The word ‘intervention’ means to come between two things or to occur in time between events. It also implies interference, especially by one country in another’s affairs. Similarly, the word ‘infiltration’ means to permeate literally by filtration, but it also denotes a military action – to pass troops through gaps in the enemy line. Lorna Brown refers to this in her text “Public Ideals,” Prefix Photo 9 (2004): 31.
In its etymology, the sense of the word ‘furtive’ has been consistent since its Latin roots. The Latin noun ‘furtum’ means theft or robbery while ‘furtivus’ is the adjective form for something stolen or concealed. Figuratively, it connotes a trickery or deceit but it can also mean a secret or stolen love.
Patrice Loubier and Anne-Marie Ninacs, eds., Introduction, Les Commensaux (Montréal: Centre des arts actuels Skol, 2001)14.
These projects were part of the series “Expect Delays” and was produced by Artspeak, an artist-run centre in Vancouver, in April and May of 2003. Eight artists were invited to produce performance projects that took place outside of the gallery, in the space of the city.
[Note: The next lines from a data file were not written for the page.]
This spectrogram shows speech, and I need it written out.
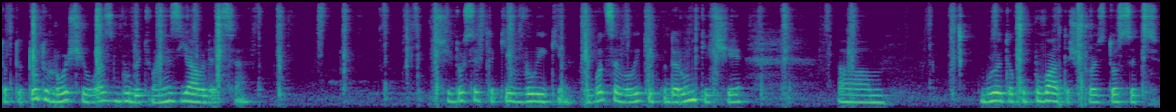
Тобто тут гроші у вас будуть, вони з'являться. Й досить такі великі. Або це великі подарунки, чи ем, будете купувати щось досить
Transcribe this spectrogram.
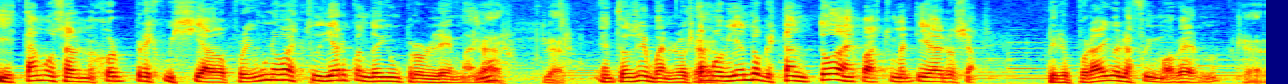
y estamos a lo mejor prejuiciados, porque uno va a estudiar cuando hay un problema, ¿no? Claro, claro. Entonces, bueno, lo estamos viendo que están todas sometidas a erosión, pero por algo las fuimos a ver, ¿no? Claro.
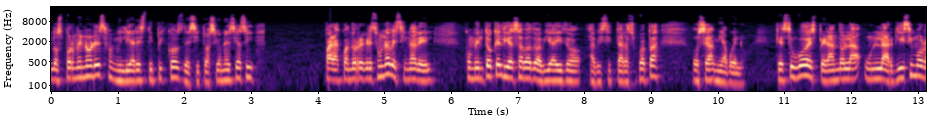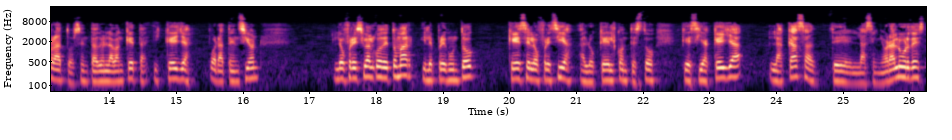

See: Expect Delays, ed. K. Ritter, 2003, Artspeak, Vancouver <http://www.expectdelays.com>
Carol Duncan, Civilizing Rituals: Inside Public Art Museums (London: Routledge, 1995) 11.
Nicolas Bourriaud, Relational Aesthetics Trans. Simon Pleasance, Fronza Woods, and Mathieu Copeland, (Paris: Les Presses du Réel, 2002) 113.
Lorna Brown, ‘Public Ideals,’ Prefix Photo 9 (2004): 32.
In the case of “Expect Delays”, the series was produced by Artspeak artist-run centre. It was funded by the Canada Council for the Arts, the British Columbia Arts Council, and sponsored by local businesses and community organizations.
Suzanne Lacy, Mapping the Terrain: New Genre Public Art (Seattle: Bay Press, 1995) 19.
Rutger Pontzen Nice!: Towards a New Form of Commitment in Contemporary Art (Rotterdam: NAI Publishers, 2000) cover.